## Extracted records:
——————

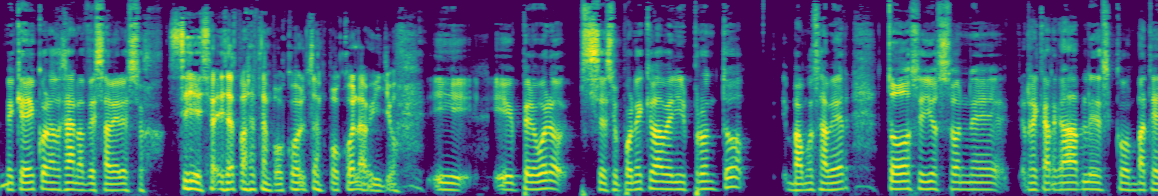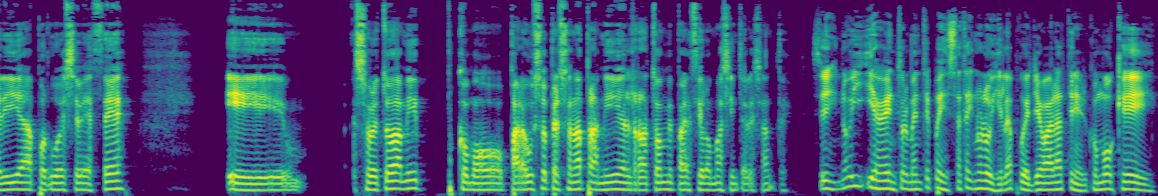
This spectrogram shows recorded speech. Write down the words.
me quedé con las ganas de saber eso. Sí, esa, esa parte tampoco, tampoco la vi yo. Y, pero bueno, se supone que va a venir pronto. Vamos a ver, todos ellos son eh, recargables con batería por USB-C. Y sobre todo a mí como para uso personal, para mí el ratón me pareció lo más interesante. Sí, ¿no? y, eventualmente pues esta tecnología la puede llevar a tener como que,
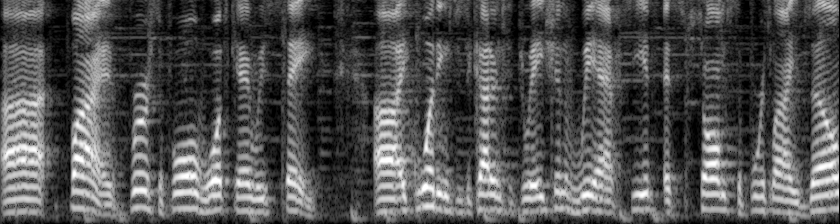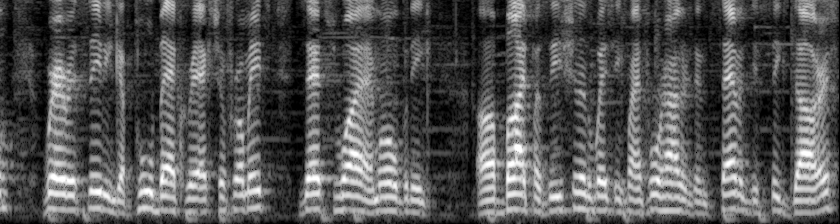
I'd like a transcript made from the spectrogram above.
Uh, fine. First of all, what can we say? Uh, according to the current situation, we have hit a strong support line zone. We're receiving a pullback reaction from it. That's why I'm opening uh, buy position and wasting my $476.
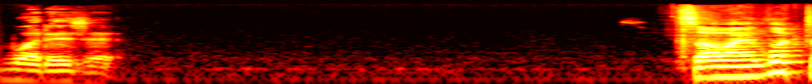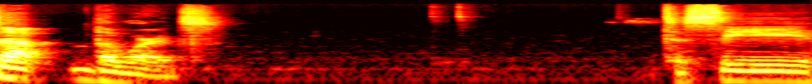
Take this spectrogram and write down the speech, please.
What is it? So I looked up the words to see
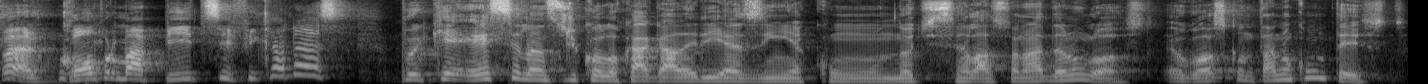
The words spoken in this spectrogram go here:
Mano, compra uma pizza e fica nessa. Porque esse lance de colocar a galeriazinha com notícia relacionada eu não gosto. Eu gosto quando tá no contexto.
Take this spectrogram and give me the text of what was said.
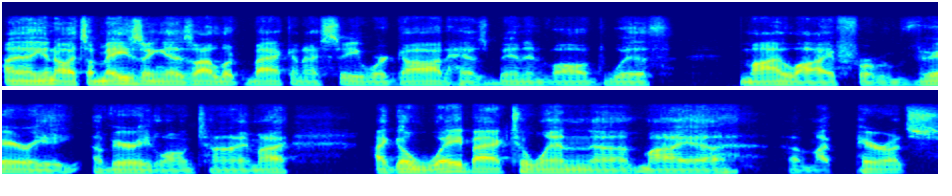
Uh, you know, it's amazing as I look back and I see where God has been involved with my life for very a very long time. I I go way back to when uh, my uh, uh, my parents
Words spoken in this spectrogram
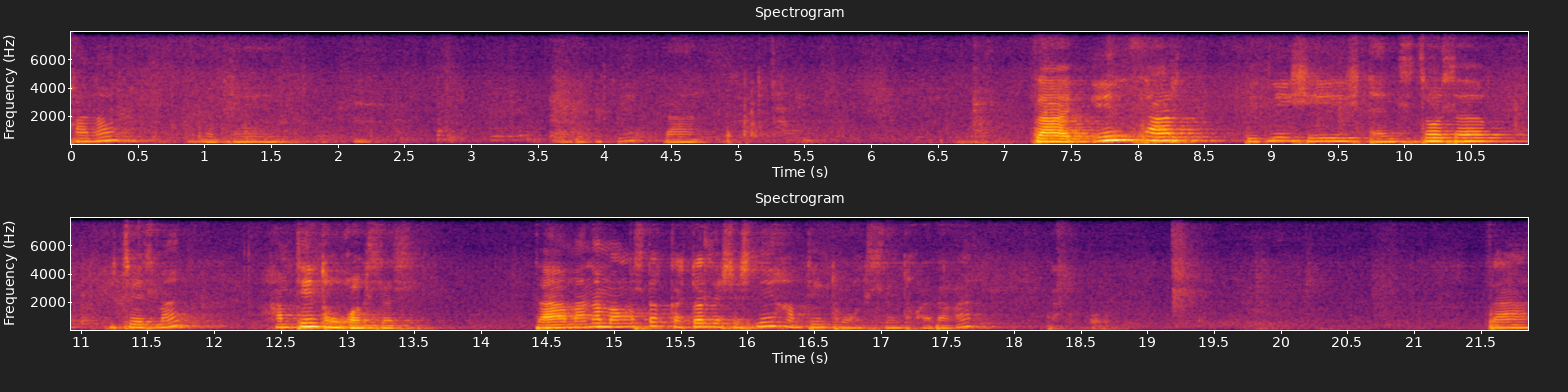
Үүнд анхаарал сонсноо. За энэ сард бидний хийх танилцуулга хичээл маань хамтын тунгаглал. За манай Монгол дахь католик шашны хамтын тунгаглалын тухай байгаа. За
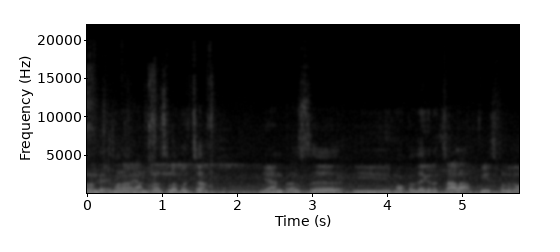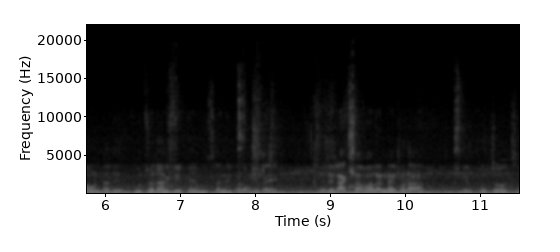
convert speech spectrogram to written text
చూడండి మన ఎంట్రన్స్లోకి వచ్చాం. ఈ ఎంట్రన్స్ ఈ మొక్కల దగ్గర చాలా పీస్ఫుల్గా ఉంటుంది. కూర్చోడానికి టేబుల్స్ అన్నీ కూడా ఉంటాయి. రిలాక్స్ అవ్వాలన్నా కూడా మీరు కూర్చోవచ్చు.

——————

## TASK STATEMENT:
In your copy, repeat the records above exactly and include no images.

## RESPONSE FOR THIS EXERCISE:
This spectrogram shows recorded speech. Write down the words.
me quedé con las ganas de saber eso. Sí, esa, esa parte tampoco, tampoco la vi yo. Y, pero bueno, se supone que va a venir pronto. Vamos a ver, todos ellos son eh, recargables con batería por USB-C. Y sobre todo a mí como para uso personal, para mí el ratón me pareció lo más interesante. Sí, ¿no? y, eventualmente pues esta tecnología la puede llevar a tener como que,
I'd like a transcript made from the spectrogram above.
Uh, fine. First of all, what can we say? Uh, according to the current situation, we have hit a strong support line zone. We're receiving a pullback reaction from it. That's why I'm opening uh, buy position and wasting my $476.
Take this spectrogram and write down the speech, please.
What is it? So I looked up the words to see
The words spoken in this spectrogram go here:
Mano, compra uma pizza e fica nessa. Porque esse lance de colocar a galeriazinha com notícia relacionada eu não gosto. Eu gosto quando tá no contexto.
Take this spectrogram and give me the text of what was said.
Uh, you know, it's amazing as I look back and I see where God has been involved with my life for very a very long time. I I go way back to when uh, my uh, uh, my parents
Words spoken in this spectrogram
Үүнд анхаарал сонсноо. За энэ сард бидний хийх танилцуулга хичээл маань хамтын тунгаглал. За манай Монгол дахь католик шашны хамтын тунгаглалын тухай байгаа. За
convert speech spectrogram to written text
చూడండి మన ఎంట్రన్స్లోకి వచ్చాం. ఈ ఎంట్రన్స్ ఈ మొక్కల దగ్గర చాలా పీస్ఫుల్గా ఉంటుంది. కూర్చోడానికి టేబుల్స్ అన్నీ కూడా ఉంటాయి. రిలాక్స్ అవ్వాలన్నా కూడా మీరు కూర్చోవచ్చు.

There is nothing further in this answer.